I create Menus in PS for most Projects, and can do it in my sleep. When it comes to doing the same with the PrE Menu Sets, I have to have one of the Library Assets Open, so I can follow along with the differences. For Encore, life is very simple - all manual, but simple. PrE semi-automatic, but gone is that simplicity.
ATR's article is necessarily long - there are a lot of steps, and he covers them well. There is also some necessary background, and again, it's covered well.
Print out that article, and go through his steps. Just pay attention to his noted naming conventions.
I also recommend doing modifications to Copies of the Library Assets, in case something goes wrong. Many users have messed up their Library Menu Sets and had to do a Repair Install to get them back.
Good luck, and patiently work through things. You will probably find that it's easier than it looks - so long as you follow the directions.

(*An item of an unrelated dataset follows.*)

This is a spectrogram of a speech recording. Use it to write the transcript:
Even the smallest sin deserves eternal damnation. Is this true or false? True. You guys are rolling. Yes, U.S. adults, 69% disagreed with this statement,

I hear you, Bill. This is an especially difficult question because you need to have Photoshop or Photoshop Elements at hand in order to address a PrE issue, so none of the usual books cover it. ATR's docs are good, but I also wish that Adobe saw fit to document its own products.
Well, my books certainly do cover it, step-by-step, FWIW.

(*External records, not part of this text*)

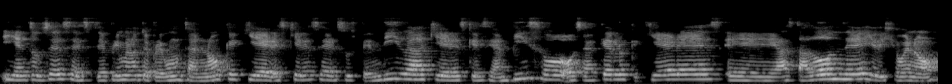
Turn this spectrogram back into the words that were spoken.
y entonces este, primero te preguntan, ¿no? ¿Qué quieres? ¿Quieres ser suspendida? ¿Quieres que sea en piso? O sea, ¿qué es lo que quieres? Eh, ¿Hasta dónde? Yo dije, bueno,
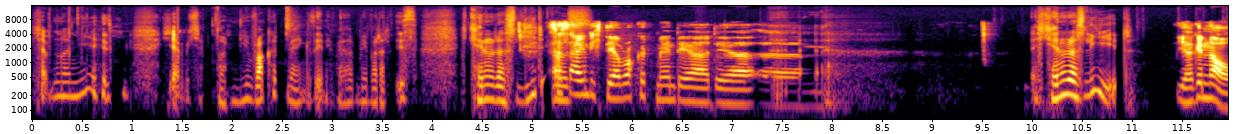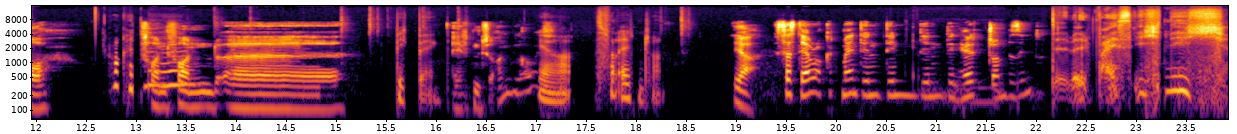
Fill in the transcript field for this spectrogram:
Ich habe noch nie, ich habe hab noch nie Rocketman gesehen. Ich weiß nicht, was das ist. Ich kenne nur das Lied Ist das eigentlich der Rocketman, der, der, ähm, Ich kenne nur das Lied. ja genau, Rocketman. von, von äh, Big Bang. Elton John, glaube ich. Ja, ist von Elton John. Ja. Ist das der Rocketman, den, den, den, den Elton John besingt? Weiß ich nicht.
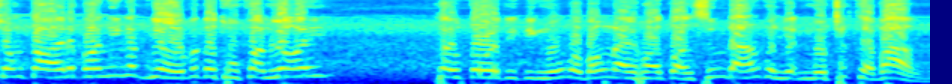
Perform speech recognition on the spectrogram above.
Trọng tài đã có những nhắc nhở với cầu thủ phạm lỗi. Theo tôi thì tình huống vào bóng này hoàn toàn xứng đáng phải nhận một chiếc thẻ vàng.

In any event, I've taken the liberty of custom-created the templates for you. You can pick them up at http://Muvipix.com.

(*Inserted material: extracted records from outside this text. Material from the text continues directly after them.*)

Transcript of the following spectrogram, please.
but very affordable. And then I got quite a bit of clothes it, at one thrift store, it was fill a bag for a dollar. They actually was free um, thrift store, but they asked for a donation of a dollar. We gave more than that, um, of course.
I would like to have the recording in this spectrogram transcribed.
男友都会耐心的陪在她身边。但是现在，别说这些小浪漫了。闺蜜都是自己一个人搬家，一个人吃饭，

I've also given you detailed instructions on how to use them in my response to your post the Muvipix Community forum.
Well, at some point there is a break in the product lines. That is where books, like Jeff Bellune's, come in. They bridge that product gap. Often, one has to look beyond the Help files. It's the same with PrE and Steve Grisetti's books. He takes one beyond the Help files. They address the individual pieces and where you access them, and tells the reader how to use those in real world video editing with the program.
This is also often done (does differ by author) in the Adobe Press Classroom in a Book series. One example, CiaB Premiere CS4, by Curt Wrigley, goes deeply into the "why," and does not stop at the "how."
Outside of Adobe Press, there are several books on creating Menus for DVD's in PS, so the material is out there. Considering the power of PS, I probably own 30 books, on various aspects, such as commercial printing from PS, Web design using PS, many on photography for work in PS, and some on other, rather esoteric uses, plus the ones for using the Filters and Effects in PS. The material is out there.
Now, PrE is designed to be rather a turnkey solution to video editing to DVD/BD, so it does not surprise me that Adobe does not go into detail on how to edit the Menu Sets - the vast majority of users would never wish to do that.
I have lobbied Jeff Bellune to re-write his book, to update it to the new Encore, with Adobe Dynamic Link to AfterEffects and PrPro, plus the authoring of BD. Unfortunately, Encore is now ONLY included with PrPro - you cannot buy a stand-alone copy of that great authoring program. Focal Press realizes that ONLY PrPro owners will have it, so the market for such a book is limited, and have no plans for a new, updated version of Jeff's book. When one is going to publish a book, they must have a market for it. At least Steve includes instructions in his, though he covers much, much more, regarding PrE specifically and both video shooting and editing very well too.